benches with reversible backs for people watching the seaside and the sidewalk.
At the peninsula's north end lies Wrightsville Beach, the most upscale of the three. It's
home to Johnnie Mercer's Pier, great water-sports options and the Oceanic Restaurant, a
popular oceanfront spot to watch the water, even on the pouring-down-rain day we had. We
had another terrific meal at upscale Bluewater Grill, overlooking the Intracoastal Waterway
on the community's west side.
The Wrightsville Beach History Museum—a tiny, locally loved and curated museum
detailing the community's 100-plus-year story—is great fun. Our 86-year-old docent,
Phyllis, made the memorabilia come to life. On the way back to Wilmington proper, visitors
can learn much more at the 1898-founded Cape Fear Museum of History & Science, where
the entry's giant ground sloth welcomes visitors to exhibits featuring 52,000 artifacts. Now
showing (through February) is the exhibition "Starring Cape Fear!"
Sleep, Shop, Eat
For accommodations, we enjoyed the hospitality of both The Wilmingtonian and Front
Street Inn. The Wilmingtonian traces its history from the early 1900s. Today, the
Southern-style hotel features three buildings with rooms devoted to Hollywood genres and
films—we stayed in the full-efficiency showcasing Charlie Chaplin. My favorite spot was
in one of the rocking chairs overlooking the courtyard gazebo.
The elegant Front Street Inn
is on the historical-homes

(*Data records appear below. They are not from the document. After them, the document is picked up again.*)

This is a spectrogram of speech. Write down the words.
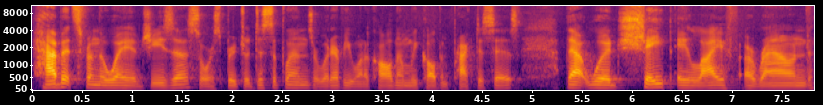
habits from the way of Jesus, or spiritual disciplines, or whatever you want to call them? We call them practices that would shape a life around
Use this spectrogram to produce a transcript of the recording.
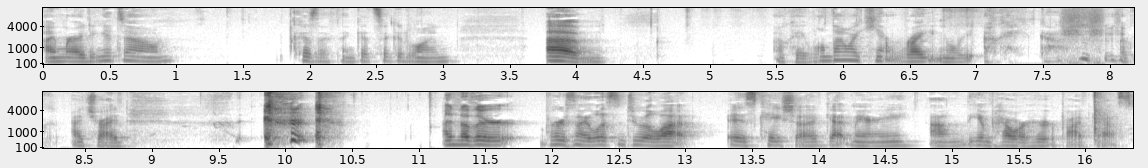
I'm writing it down because I think it's a good one. Um, okay, well now I can't write and read. Okay, gosh, okay, I tried. Another person I listen to a lot is Keisha Get Mary, um, the Empower Her podcast.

main drag. Once a Salvation
Army building, its rooms
are upscale, comfortable
and complemented by-
created by the inn's
gracious co-owner, Polly

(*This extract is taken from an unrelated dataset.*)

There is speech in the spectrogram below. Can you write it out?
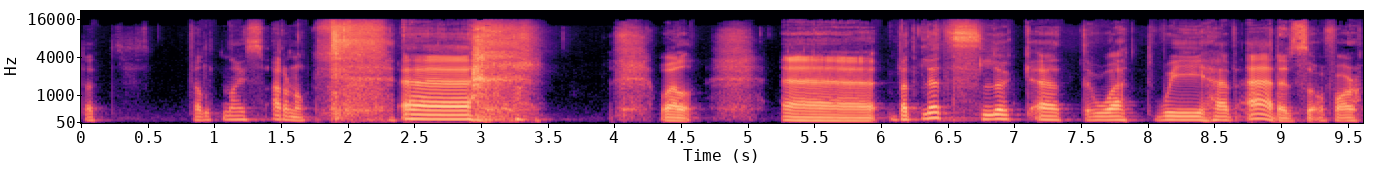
That felt nice. I don't know. Uh, well, uh, but let's look at what we have added so far.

Salinetti. Our Bistro Room
and the glass-enclosed sun
porch made lingering
particularly attractive. Both
hotels offer quick walks to
res can be found in the 1880-established
Those given to shopping
pursuits will find myriad
enticing offerings along
Front Street. The 1880-established City Market is a huge building with an open courtyard
now filled with 21 shops to poke around in, and the 1850s Cotton Exchange is a series of
eight repurposed warehouses sure to entertain explorers and shoppers both with its 30
shops, brick walkways, creaky wooden planking and massive heart-pine beams.
All this activity requires sustenance. And from sophisticated to pure Southern, food options
are plentiful. Visitors can't go wrong for breakfast at The Basics, whose wooden floors,
brick walls and tin ceiling lend a warm atmosphere